What the exercise asks: Your copy should run exactly from the line containing "Could I get" to the last line of the entries below, and it should include no pictures.

Records shown:
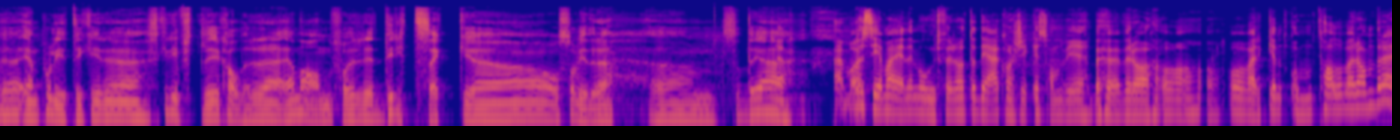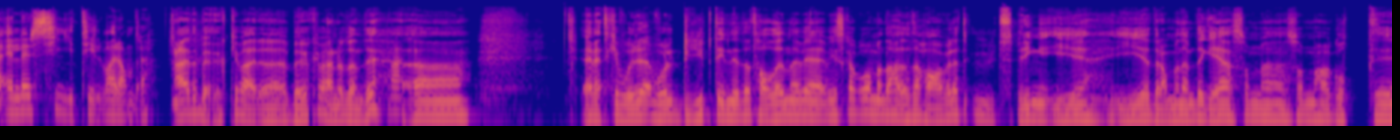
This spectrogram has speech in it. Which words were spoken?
en politiker skriftlig kaller en annen for drittsekk osv. Ehm, så det Jeg må jo si meg enig med ordføreren at det er kanskje ikke sånn vi behøver å, å, å, å verken omtale hverandre eller si til hverandre. Nei, det bør jo ikke være, jo ikke være nødvendig. Uh, jeg vet ikke hvor, hvor, dypt inn i detaljene vi, vi skal gå, men det, det, har vel et utspring i, i Drammen MDG som, som har gått i,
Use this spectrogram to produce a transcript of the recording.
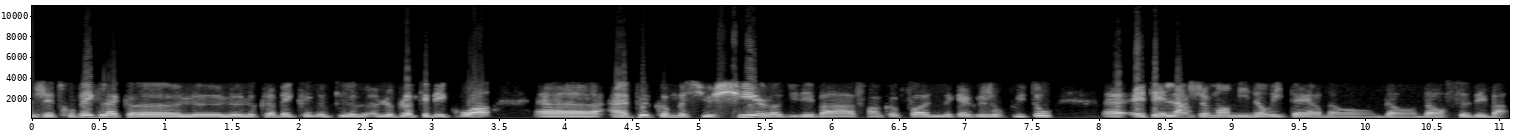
J'ai trouvé que là que le, le, le club, le, le, bloc québécois, un peu comme Monsieur Scheer là, du débat francophone quelques jours plus tôt, était largement minoritaire dans, dans, dans ce débat.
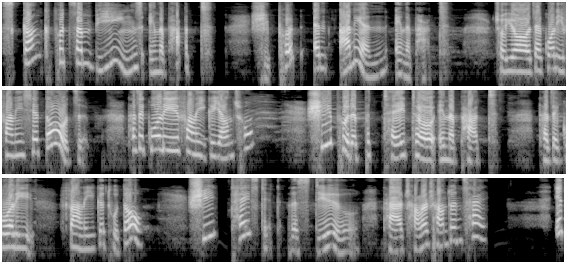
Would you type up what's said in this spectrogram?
Skunk put some beans in the pot. She put an onion in the pot. 臭鼬在锅里放了一些豆子，他在锅里放了一个洋葱。 she put a potato in the pot. 她在锅里放了一个土豆。She tasted the stew. 她尝了尝炖菜。It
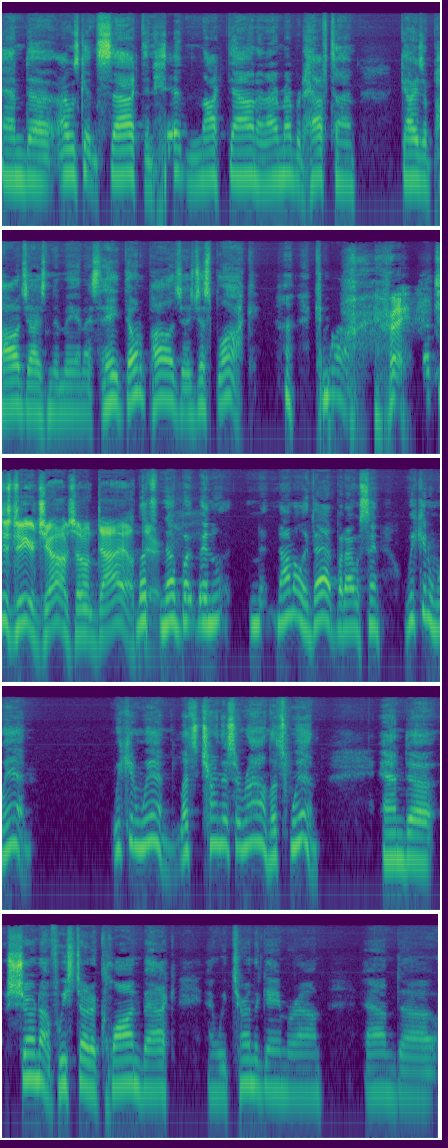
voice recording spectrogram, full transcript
And uh, I was getting sacked and hit and knocked down. And I remember at halftime, guys apologizing to me. And I said, hey, don't apologize, just block. Come on. right. Just do your job so don't die out Let's, there. No, but and not only that, but I was saying, we can win. We can win. Let's turn this around. Let's win. And uh, sure enough, we started clawing back and we turned the game around and uh,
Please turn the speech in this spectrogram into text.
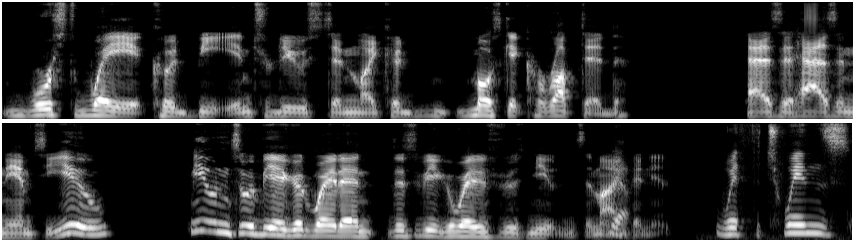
worst way it could be introduced and like could most get corrupted as it has in the MCU, mutants would be a good way to end, this would be a good way to introduce mutants in my Yeah. opinion. With the twins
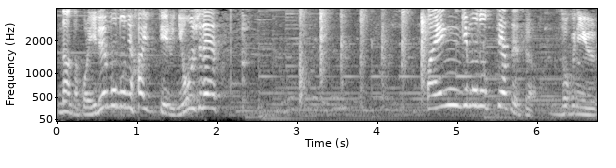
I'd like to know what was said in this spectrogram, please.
なんだこれ入れ物に入っている日本酒です。まあ縁起物ってやつですよ俗に言う。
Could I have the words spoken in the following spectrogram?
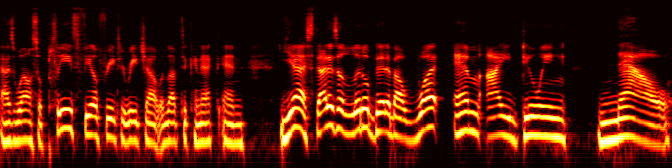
as well. So please feel free to reach out. Would love to connect. And yes, that is a little bit about what am I doing now?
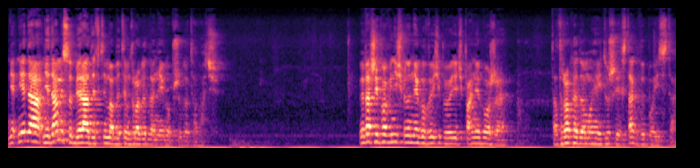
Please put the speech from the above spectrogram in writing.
nie, nie, da, nie damy sobie rady w tym, aby tę drogę dla Niego przygotować. My raczej powinniśmy do Niego wyjść i powiedzieć: Panie Boże, ta droga do mojej duszy jest tak wyboista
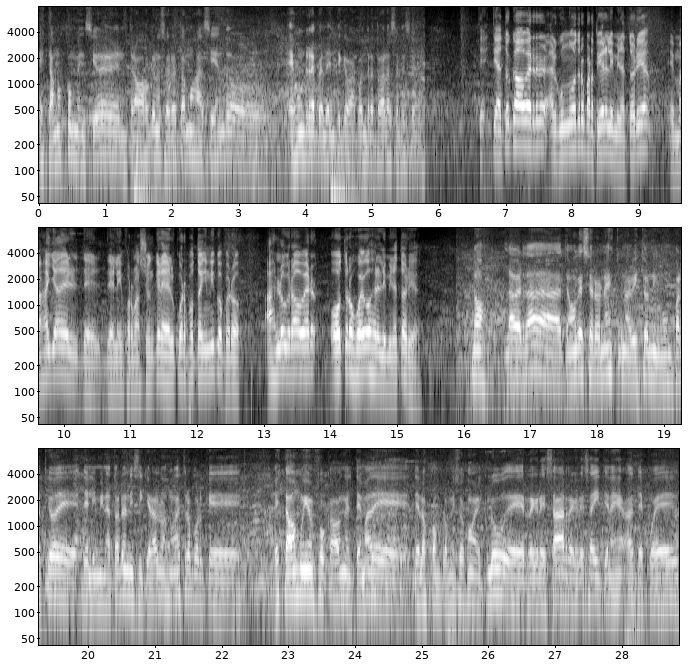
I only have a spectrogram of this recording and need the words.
estamos convencidos del trabajo que nosotros estamos haciendo, es un repelente que va contra todas las selecciones. ¿Te, ha tocado ver algún otro partido de la eliminatoria, eh, más allá de, la información que le da el cuerpo técnico, pero has logrado ver otros juegos de la eliminatoria? No, la verdad tengo que ser honesto, no he visto ningún partido de, eliminatoria, ni siquiera los nuestros, porque he estado muy enfocado en el tema de, los compromisos con el club, de regresar, regresar y tienes ah, después de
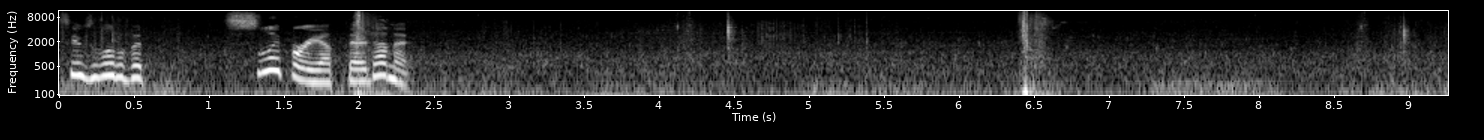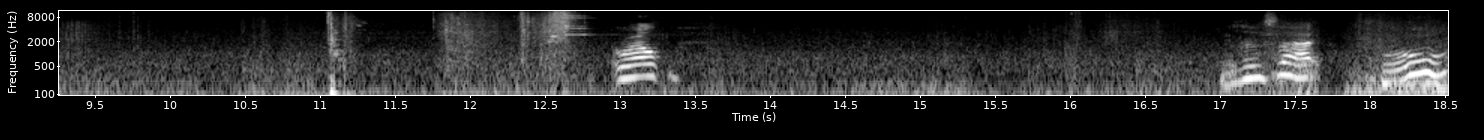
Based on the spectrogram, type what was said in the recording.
Seems a little bit slippery up there, doesn't it? Well. There's that. Whoa.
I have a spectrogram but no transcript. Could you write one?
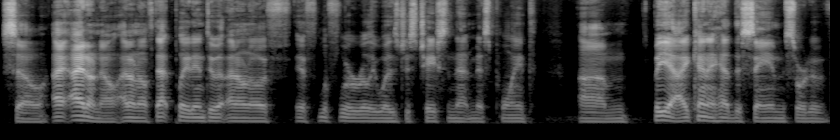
So I, I don't know. I don't know if that played into it. I don't know if if Lafleur really was just chasing that miss point. Um, but yeah, I kind of had the same sort of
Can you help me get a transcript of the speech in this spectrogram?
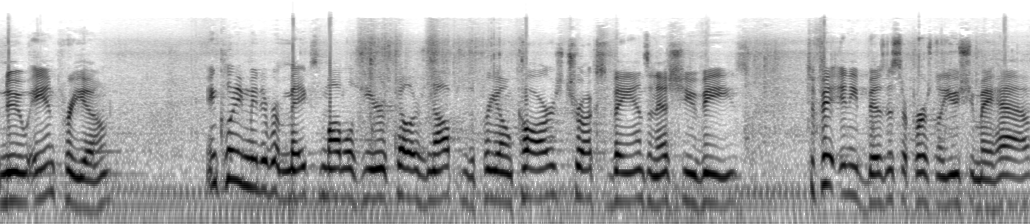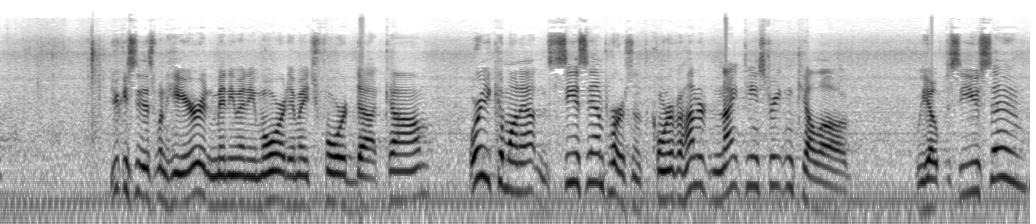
new and pre-owned, including many different makes, models, years, colors, and options of pre-owned cars, trucks, vans, and SUVs to fit any business or personal use you may have. You can see this one here and many, many more at mhford.com, or you come on out and see us in person at the corner of 119th Street in Kellogg. We hope to see you soon.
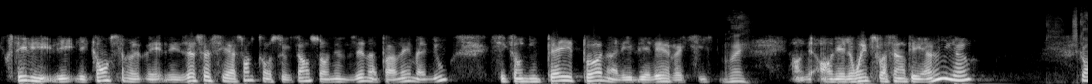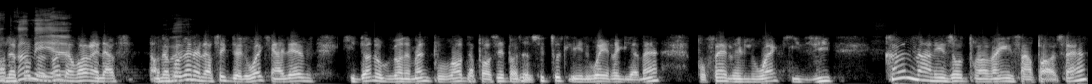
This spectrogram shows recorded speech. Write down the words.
Écoutez, les, associations de constructeurs sont venues nous dire notre problème à nous, c'est qu'on ne nous paye pas dans les délais requis. Ouais. On, est loin de 61, là. Je comprends, on n'a pas besoin euh, d'avoir un article, on n'a pas besoin d'un article de loi qui enlève, qui donne au gouvernement le pouvoir de passer par-dessus toutes les lois et règlements pour faire une loi qui dit, comme dans les autres provinces en passant,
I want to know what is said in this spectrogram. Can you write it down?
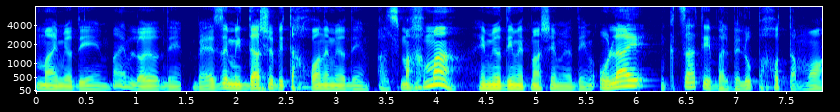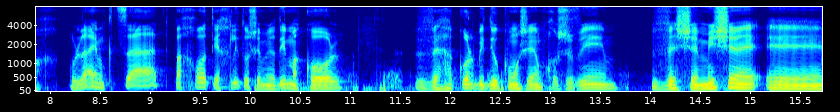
מה הם יודעים, מה הם לא יודעים, באיזה מידה של ביטחון הם יודעים, על סמך מה הם יודעים את מה שהם יודעים. אולי הם קצת יבלבלו פחות את המוח, אולי הם קצת פחות יחליטו שהם יודעים הכל, והכל בדיוק כמו שהם חושבים, ושמי ש... אה,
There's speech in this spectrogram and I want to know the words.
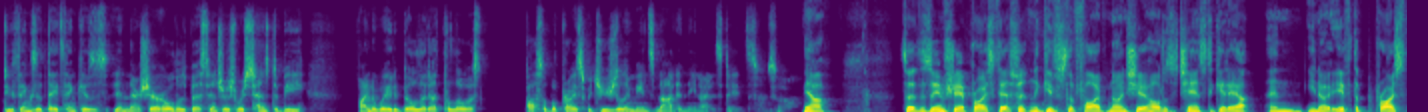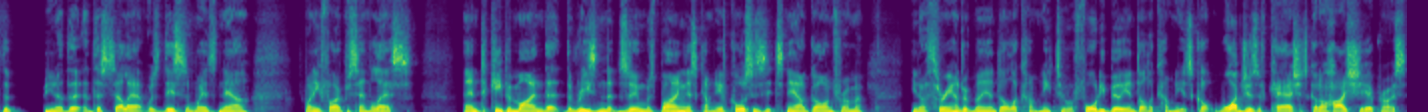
do things that they think is in their shareholders' best interest, which tends to be find a way to build it at the lowest possible price, which usually means not in the United States. So, yeah. So the Zoom share price definitely gives the Five9 shareholders a chance to get out. And you know, if the price of the you know the the sellout was this and where's now twenty five percent less. And to keep in mind that the reason that Zoom was buying this company, of course, is it's now gone from a you know three hundred million dollar company to a forty billion dollar company. It's got wadges of cash. It's got a high share price.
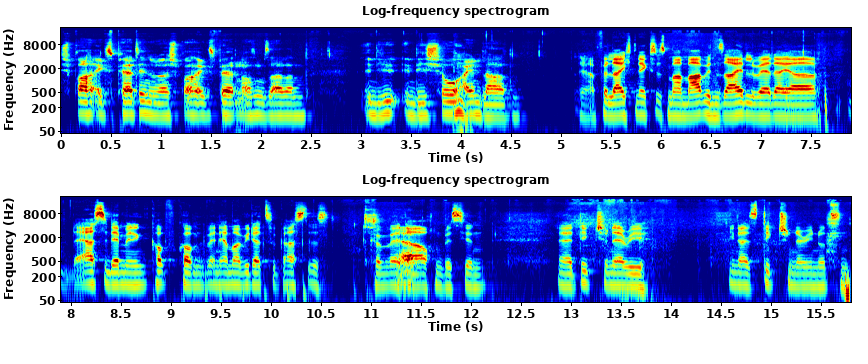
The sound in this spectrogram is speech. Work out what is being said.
Sprachexpertin oder Sprachexperten aus dem Saarland in die, in die Show hm. einladen. Ja, vielleicht nächstes Mal Marvin Seidel wäre da ja der Erste, der mir in den Kopf kommt, wenn er mal wieder zu Gast ist. Können wir ja. da auch ein bisschen äh, Dictionary, ihn als Dictionary nutzen.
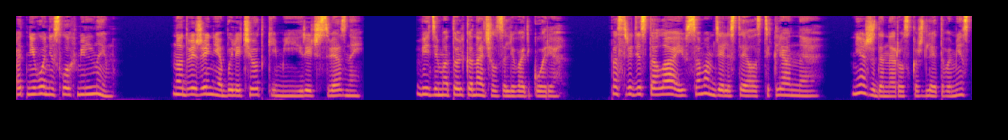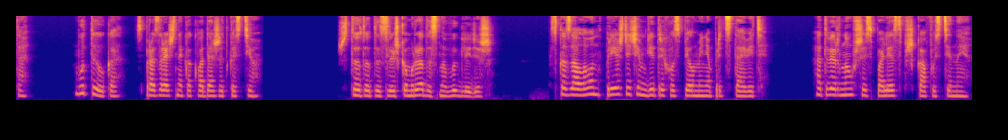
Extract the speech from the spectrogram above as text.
От него несло хмельным, но движения были четкими и речь связной. Видимо, только начал заливать горе. Посреди стола и в самом деле стояла стеклянная, неожиданная роскошь для этого места, бутылка с прозрачной, как вода, жидкостью. «Что-то ты слишком радостно выглядишь», — сказал он, прежде чем Дитрих успел меня представить. Отвернувшись, полез в шкаф у стены.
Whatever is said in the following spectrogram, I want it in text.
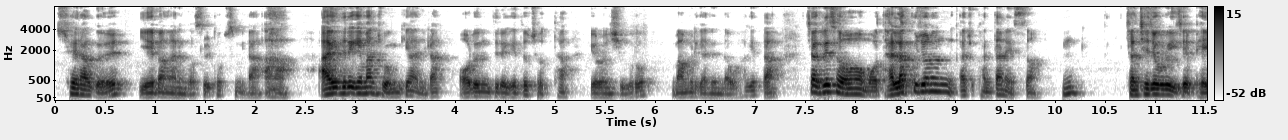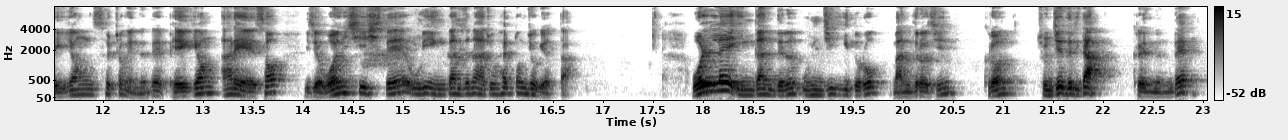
쇠락을 예방하는 것을 돕습니다. 아, 아이들에게만 좋은 게 아니라 어른들에게도 좋다. 이런 식으로 마무리가 된다고 하겠다. 자, 그래서 뭐 단락 구조는 아주 간단했어. 응? 전체적으로 이제 배경 설정했는데 배경 아래에서 이제 원시 시대에 우리 인간들은 아주 활동적이었다. 원래 인간들은 움직이도록 만들어진 그런 존재들이다. 그랬는데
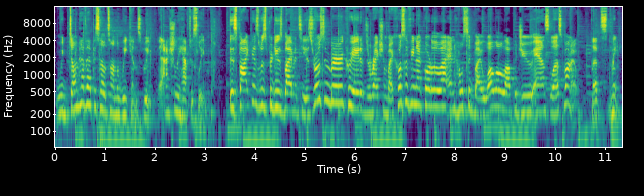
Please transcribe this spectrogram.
we don't have episodes on the weekends. We actually have to sleep. This podcast was produced by Matthias Rosenberg, creative direction by Josefina Cordova, and hosted by Wallo Lapaju and Celeste Bono. That's me.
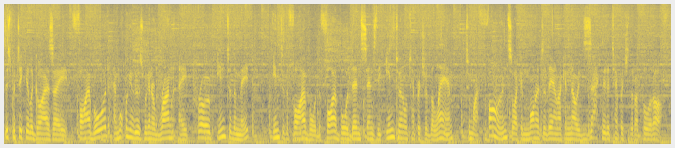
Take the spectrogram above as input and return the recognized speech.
This particular guy is a fireboard, and what we're gonna do is we're gonna run a probe into the meat, into the fireboard. The fireboard then sends the internal temperature of the lamb to my phone so I can monitor there and I can know exactly the temperature that I pull it off.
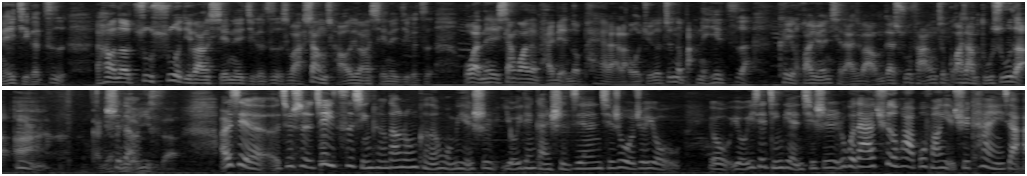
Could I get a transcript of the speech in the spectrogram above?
哪几个字，然后呢住宿的地方写哪几个字，是吧？上朝的地方写哪几个字，我把那些相关的牌匾都拍下来了。我觉得真的把那些字啊可以还原起来，是吧？我们在书房就挂上读书的啊。感觉很有意思啊！而且就是这一次行程当中，可能我们也是有一点赶时间。其实我觉得有有有一些景点，其实如果大家去的话，不妨也去看一下，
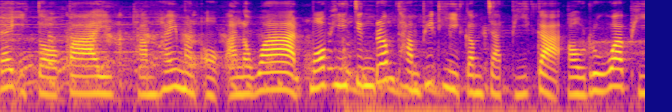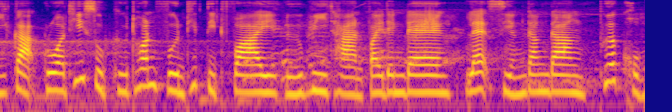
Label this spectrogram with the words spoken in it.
ได้อีกต่อไปทำให้มันออกอารวาสหมอผีจึงเริ่มทำพิธีกำจัดผีกะ เขารู้ว่าผีกะกลัวที่สุดคือท่อนฟืนที่ติดไฟ หรือมีถ่านไฟแดงๆ และเสียงดังๆ เพื่อข่ม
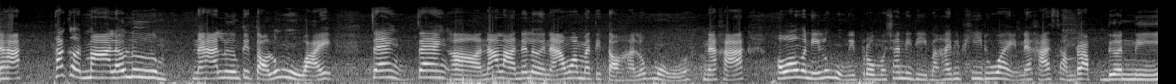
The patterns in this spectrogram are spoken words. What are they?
นะคะ ถ้าเกิดมาแล้วลืมนะคะลืมติดต่อลูกหมูไว้ แจ้งแจ้งหน้าร้านได้เลยนะว่ามาติดต่อหาลูกหมูนะคะ เพราะว่าวันนี้ลูกหมูมีโปรโมชั่นดีๆมาให้พี่ๆด้วยนะคะสำหรับเดือนนี้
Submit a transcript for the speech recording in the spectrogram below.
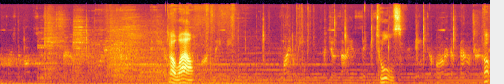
Enforcement officers will found Oh, wow. Tools. Oh.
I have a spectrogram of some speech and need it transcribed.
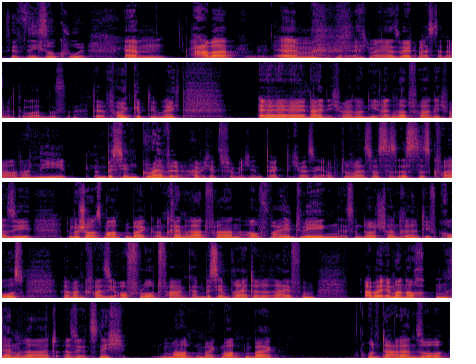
ist jetzt nicht so cool. Ähm, aber, ähm, ich meine, er ist Weltmeister damit geworden. Das, der Erfolg gibt ihm recht. Äh, nein, ich war noch nie Einradfahren. Ich war auch noch nie ein bisschen Gravel habe ich jetzt für mich entdeckt. Ich weiß nicht, ob du weißt, was das ist. Das ist quasi eine Mischung aus Mountainbike und Rennradfahren auf Waldwegen. Ist in Deutschland relativ groß, weil man quasi Offroad fahren kann. Ein bisschen breitere Reifen, aber immer noch ein Rennrad. Also jetzt nicht Mountainbike, Mountainbike. Und da dann so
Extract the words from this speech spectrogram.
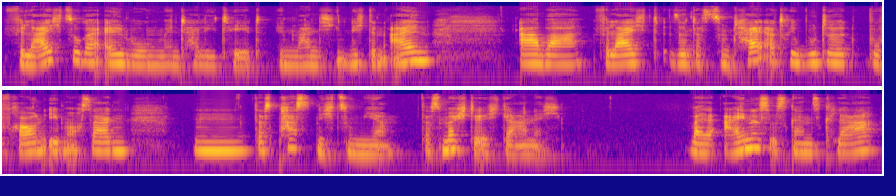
vielleicht sogar Ellbogenmentalität in manchen, nicht in allen. Aber vielleicht sind das zum Teil Attribute, wo Frauen eben auch sagen, hm, das passt nicht zu mir, das möchte ich gar nicht. Weil eines ist ganz klar,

Result of the task:
Could I get a transcript of the speech in the spectrogram above?
哪几个字，然后呢住宿的地方写哪几个字，是吧？上朝的地方写哪几个字，我把那些相关的牌匾都拍下来了。我觉得真的把那些字啊可以还原起来，是吧？我们在书房就挂上读书的啊。感觉很有意思啊！而且就是这一次行程当中，可能我们也是有一点赶时间。其实我觉得有有有一些景点，其实如果大家去的话，不妨也去看一下，
Label this spectrogram with the words spoken in it.
ได้อีกต่อไปทำให้มันออกอารวาสหมอผีจึงเริ่มทำพิธีกำจัดผีกะ เขารู้ว่าผีกะกลัวที่สุดคือท่อนฟืนที่ติดไฟ หรือมีถ่านไฟแดงๆ และเสียงดังๆ เพื่อข่ม
The patterns in this spectrogram are spoken words. What are they?
นะคะ ถ้าเกิดมาแล้วลืมนะคะลืมติดต่อลูกหมูไว้ แจ้งแจ้งหน้าร้านได้เลยนะว่ามาติดต่อหาลูกหมูนะคะ เพราะว่าวันนี้ลูกหมูมีโปรโมชั่นดีๆมาให้พี่ๆด้วยนะคะสำหรับเดือนนี้
Submit a transcript for the speech recording in the spectrogram below.
Enforcement officers will found Oh, wow. Tools. Oh.
I have a spectrogram of some speech and need it transcribed.
ist jetzt nicht so cool. Ähm, aber, ähm, ich meine, er ist Weltmeister damit geworden. Das, der Erfolg gibt ihm recht. Äh, nein, ich war noch nie Einradfahren. Ich war auch noch nie ein bisschen Gravel habe ich jetzt für mich entdeckt. Ich weiß nicht, ob du weißt, was das ist. Das ist quasi eine Mischung aus Mountainbike und Rennradfahren auf Waldwegen. Ist in Deutschland relativ groß, weil man quasi Offroad fahren kann. Ein bisschen breitere Reifen, aber immer noch ein Rennrad. Also jetzt nicht Mountainbike, Mountainbike. Und da dann so
Extract the words from this speech spectrogram.
vielleicht sogar Ellbogenmentalität in manchen, nicht in allen. Aber vielleicht sind das zum Teil Attribute, wo Frauen eben auch sagen, hm, das passt nicht zu mir, das möchte ich gar nicht. Weil eines ist ganz klar,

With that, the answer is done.